§ WHAT TO WORK ON
Your answer should consist only of the lines below from the one with "Spot the places" through the one with "Spectrogram of an audio clip, 6.0", copied exactly.

§ MATERIAL SUPPLIED
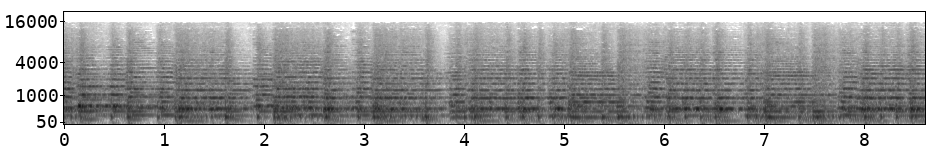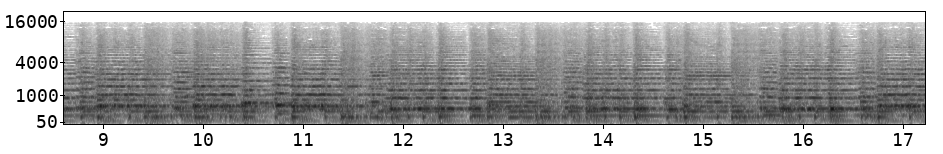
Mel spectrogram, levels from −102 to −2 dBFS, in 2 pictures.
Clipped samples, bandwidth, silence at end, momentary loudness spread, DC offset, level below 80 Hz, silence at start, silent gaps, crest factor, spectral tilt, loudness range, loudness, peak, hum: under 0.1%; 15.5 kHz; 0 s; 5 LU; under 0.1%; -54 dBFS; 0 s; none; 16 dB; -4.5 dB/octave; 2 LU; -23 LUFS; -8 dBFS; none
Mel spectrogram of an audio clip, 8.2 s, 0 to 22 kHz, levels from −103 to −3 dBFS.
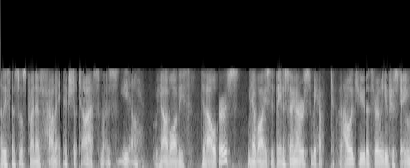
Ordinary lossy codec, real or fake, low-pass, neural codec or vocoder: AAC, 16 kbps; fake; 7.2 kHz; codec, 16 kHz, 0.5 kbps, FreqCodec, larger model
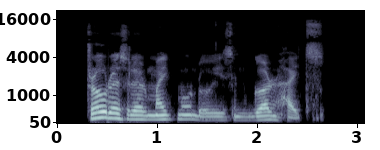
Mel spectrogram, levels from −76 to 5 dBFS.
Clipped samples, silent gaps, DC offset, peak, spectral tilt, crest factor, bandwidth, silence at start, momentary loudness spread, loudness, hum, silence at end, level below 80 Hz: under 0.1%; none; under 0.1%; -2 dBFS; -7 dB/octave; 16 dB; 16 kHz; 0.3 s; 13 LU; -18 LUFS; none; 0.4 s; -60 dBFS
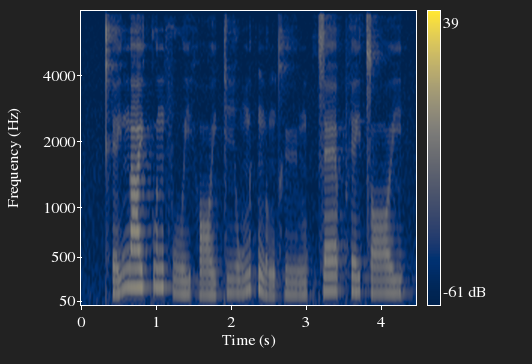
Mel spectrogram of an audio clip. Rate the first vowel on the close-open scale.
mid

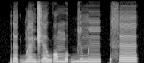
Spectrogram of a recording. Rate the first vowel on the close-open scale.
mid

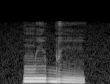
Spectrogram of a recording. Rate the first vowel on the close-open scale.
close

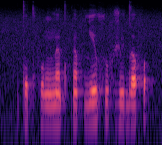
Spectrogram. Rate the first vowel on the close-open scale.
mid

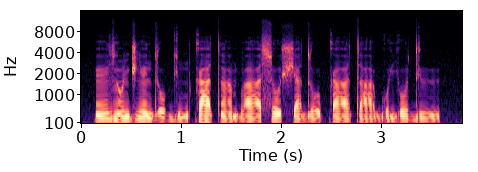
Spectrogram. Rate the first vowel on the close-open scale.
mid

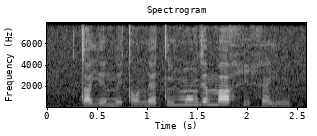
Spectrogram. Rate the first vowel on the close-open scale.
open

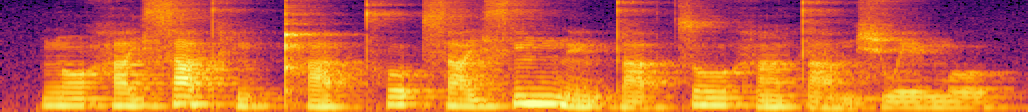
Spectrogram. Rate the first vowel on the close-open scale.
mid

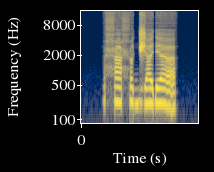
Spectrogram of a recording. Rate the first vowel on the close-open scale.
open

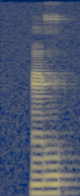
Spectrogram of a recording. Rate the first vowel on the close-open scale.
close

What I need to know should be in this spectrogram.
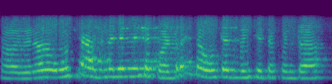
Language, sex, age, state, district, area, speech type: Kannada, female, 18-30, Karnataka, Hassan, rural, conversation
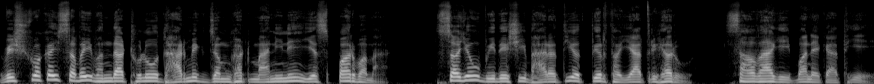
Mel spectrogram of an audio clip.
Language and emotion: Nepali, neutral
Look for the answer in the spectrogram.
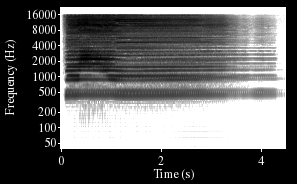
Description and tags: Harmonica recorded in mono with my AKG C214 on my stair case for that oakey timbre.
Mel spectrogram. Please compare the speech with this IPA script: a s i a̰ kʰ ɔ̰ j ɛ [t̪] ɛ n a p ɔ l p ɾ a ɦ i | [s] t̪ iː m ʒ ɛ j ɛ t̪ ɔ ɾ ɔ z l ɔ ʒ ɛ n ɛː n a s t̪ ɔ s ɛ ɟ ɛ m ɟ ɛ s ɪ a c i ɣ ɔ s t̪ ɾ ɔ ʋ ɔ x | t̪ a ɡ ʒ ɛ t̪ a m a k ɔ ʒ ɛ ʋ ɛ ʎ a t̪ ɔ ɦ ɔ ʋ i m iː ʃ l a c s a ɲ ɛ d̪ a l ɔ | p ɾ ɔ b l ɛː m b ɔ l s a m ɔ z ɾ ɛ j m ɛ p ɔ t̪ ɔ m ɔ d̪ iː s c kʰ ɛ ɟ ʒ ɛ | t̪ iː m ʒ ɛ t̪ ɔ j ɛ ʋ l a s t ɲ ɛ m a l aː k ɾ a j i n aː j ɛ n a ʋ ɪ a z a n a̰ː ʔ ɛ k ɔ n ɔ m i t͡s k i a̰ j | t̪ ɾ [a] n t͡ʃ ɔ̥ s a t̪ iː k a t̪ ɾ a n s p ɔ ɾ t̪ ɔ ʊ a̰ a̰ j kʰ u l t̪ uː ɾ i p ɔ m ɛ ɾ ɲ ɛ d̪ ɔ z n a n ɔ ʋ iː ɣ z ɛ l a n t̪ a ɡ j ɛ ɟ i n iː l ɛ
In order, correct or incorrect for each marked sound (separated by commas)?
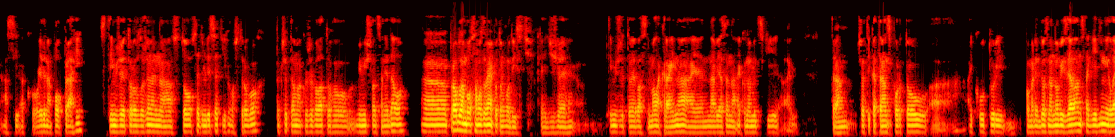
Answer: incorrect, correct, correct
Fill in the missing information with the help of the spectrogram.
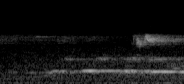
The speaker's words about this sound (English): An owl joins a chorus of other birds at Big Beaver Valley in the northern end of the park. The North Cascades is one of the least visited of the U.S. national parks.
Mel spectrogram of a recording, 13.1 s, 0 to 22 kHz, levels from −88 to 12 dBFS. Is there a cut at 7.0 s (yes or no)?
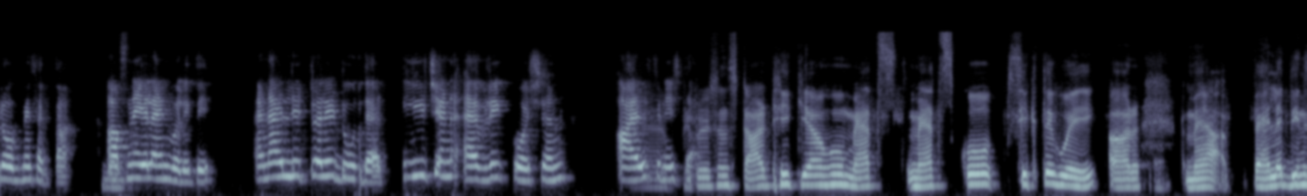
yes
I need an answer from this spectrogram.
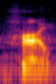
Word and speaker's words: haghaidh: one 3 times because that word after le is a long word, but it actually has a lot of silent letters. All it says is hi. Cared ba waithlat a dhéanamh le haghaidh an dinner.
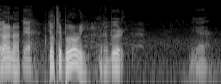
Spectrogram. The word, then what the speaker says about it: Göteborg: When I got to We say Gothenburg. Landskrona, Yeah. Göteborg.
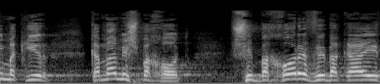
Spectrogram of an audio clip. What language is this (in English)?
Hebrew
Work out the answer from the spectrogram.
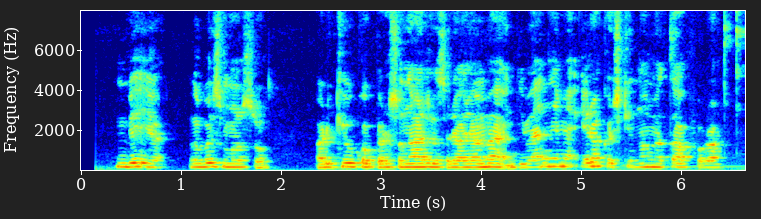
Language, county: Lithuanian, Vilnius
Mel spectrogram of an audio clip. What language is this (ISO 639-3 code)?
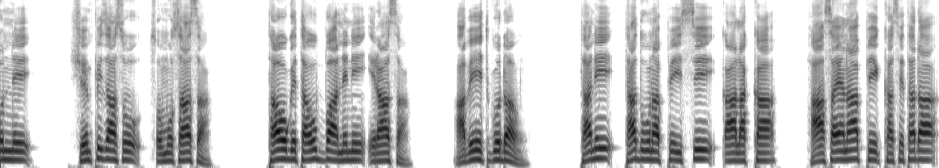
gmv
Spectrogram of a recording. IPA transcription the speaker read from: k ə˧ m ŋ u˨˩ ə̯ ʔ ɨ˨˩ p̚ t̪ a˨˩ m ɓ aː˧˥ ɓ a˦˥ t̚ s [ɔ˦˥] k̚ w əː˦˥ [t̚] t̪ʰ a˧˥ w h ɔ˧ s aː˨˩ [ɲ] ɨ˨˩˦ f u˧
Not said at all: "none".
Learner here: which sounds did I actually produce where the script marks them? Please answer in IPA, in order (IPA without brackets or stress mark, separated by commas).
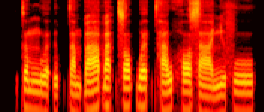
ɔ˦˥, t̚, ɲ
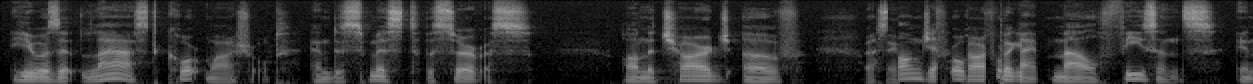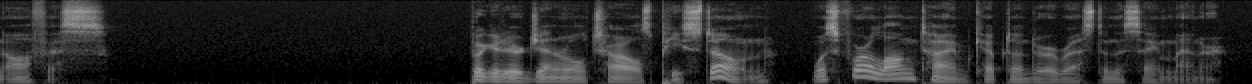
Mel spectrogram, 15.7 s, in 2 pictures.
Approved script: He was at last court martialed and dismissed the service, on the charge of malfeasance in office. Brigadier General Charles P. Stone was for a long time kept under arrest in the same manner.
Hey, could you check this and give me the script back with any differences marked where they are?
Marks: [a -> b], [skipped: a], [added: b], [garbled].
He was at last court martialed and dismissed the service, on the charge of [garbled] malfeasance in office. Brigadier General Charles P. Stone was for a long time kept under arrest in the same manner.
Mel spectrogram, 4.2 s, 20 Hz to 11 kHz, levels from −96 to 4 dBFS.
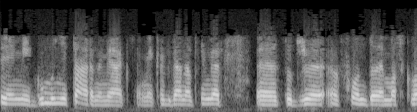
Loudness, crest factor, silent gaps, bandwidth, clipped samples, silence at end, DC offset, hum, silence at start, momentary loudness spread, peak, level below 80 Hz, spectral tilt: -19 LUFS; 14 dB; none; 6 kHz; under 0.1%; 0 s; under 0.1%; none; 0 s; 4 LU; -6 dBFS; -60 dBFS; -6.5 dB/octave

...

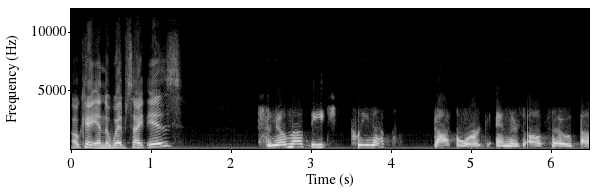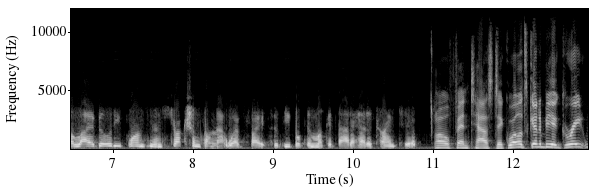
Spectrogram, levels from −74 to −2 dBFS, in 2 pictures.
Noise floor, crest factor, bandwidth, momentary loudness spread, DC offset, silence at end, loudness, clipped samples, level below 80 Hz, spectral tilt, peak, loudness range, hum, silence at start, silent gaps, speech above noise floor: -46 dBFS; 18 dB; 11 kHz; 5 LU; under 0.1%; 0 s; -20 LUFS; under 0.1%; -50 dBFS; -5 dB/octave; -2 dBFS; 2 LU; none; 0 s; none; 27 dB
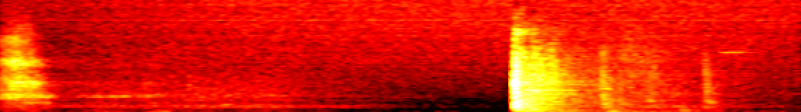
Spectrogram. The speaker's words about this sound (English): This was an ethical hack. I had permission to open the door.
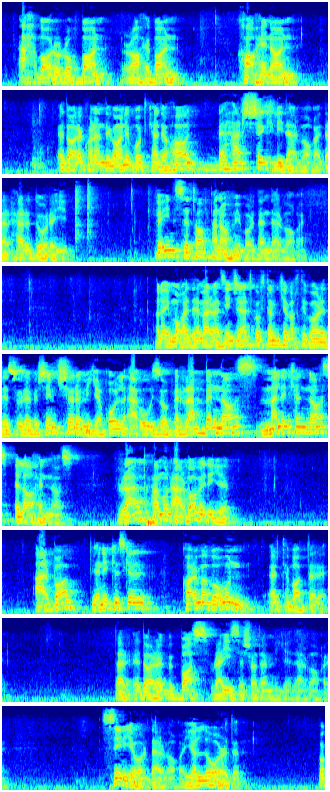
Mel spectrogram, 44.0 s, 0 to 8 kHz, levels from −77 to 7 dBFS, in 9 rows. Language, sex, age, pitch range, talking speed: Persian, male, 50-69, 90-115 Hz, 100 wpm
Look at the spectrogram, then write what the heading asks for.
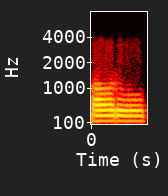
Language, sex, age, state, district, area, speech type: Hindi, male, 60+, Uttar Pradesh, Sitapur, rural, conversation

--

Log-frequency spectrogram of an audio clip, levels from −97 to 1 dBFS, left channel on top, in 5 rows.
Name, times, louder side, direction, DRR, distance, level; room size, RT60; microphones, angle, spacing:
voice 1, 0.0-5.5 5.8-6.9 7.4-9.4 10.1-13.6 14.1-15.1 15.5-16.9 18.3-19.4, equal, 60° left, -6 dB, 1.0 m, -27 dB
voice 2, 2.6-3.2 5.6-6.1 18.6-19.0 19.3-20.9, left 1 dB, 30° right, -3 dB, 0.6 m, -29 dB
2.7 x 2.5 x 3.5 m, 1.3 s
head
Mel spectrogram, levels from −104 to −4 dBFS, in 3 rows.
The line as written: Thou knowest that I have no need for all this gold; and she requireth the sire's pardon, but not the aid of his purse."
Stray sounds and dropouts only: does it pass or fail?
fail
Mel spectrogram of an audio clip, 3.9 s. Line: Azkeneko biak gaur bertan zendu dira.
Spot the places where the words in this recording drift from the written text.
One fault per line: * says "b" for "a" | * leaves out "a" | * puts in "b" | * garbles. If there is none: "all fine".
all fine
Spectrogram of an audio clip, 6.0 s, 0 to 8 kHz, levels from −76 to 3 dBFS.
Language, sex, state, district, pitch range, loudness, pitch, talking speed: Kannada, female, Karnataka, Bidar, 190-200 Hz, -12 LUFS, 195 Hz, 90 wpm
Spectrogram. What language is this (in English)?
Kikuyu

§ TASK RESPONSE
Spot the places where the words in this recording drift from the written text.
One fault per line: * says "b" for "a" | * leaves out "a" | * puts in "b" | * garbles. If there is none: "all fine".
all fine
Spectrogram of an audio clip, 6.0 s, 0 to 8 kHz, levels from −76 to 3 dBFS.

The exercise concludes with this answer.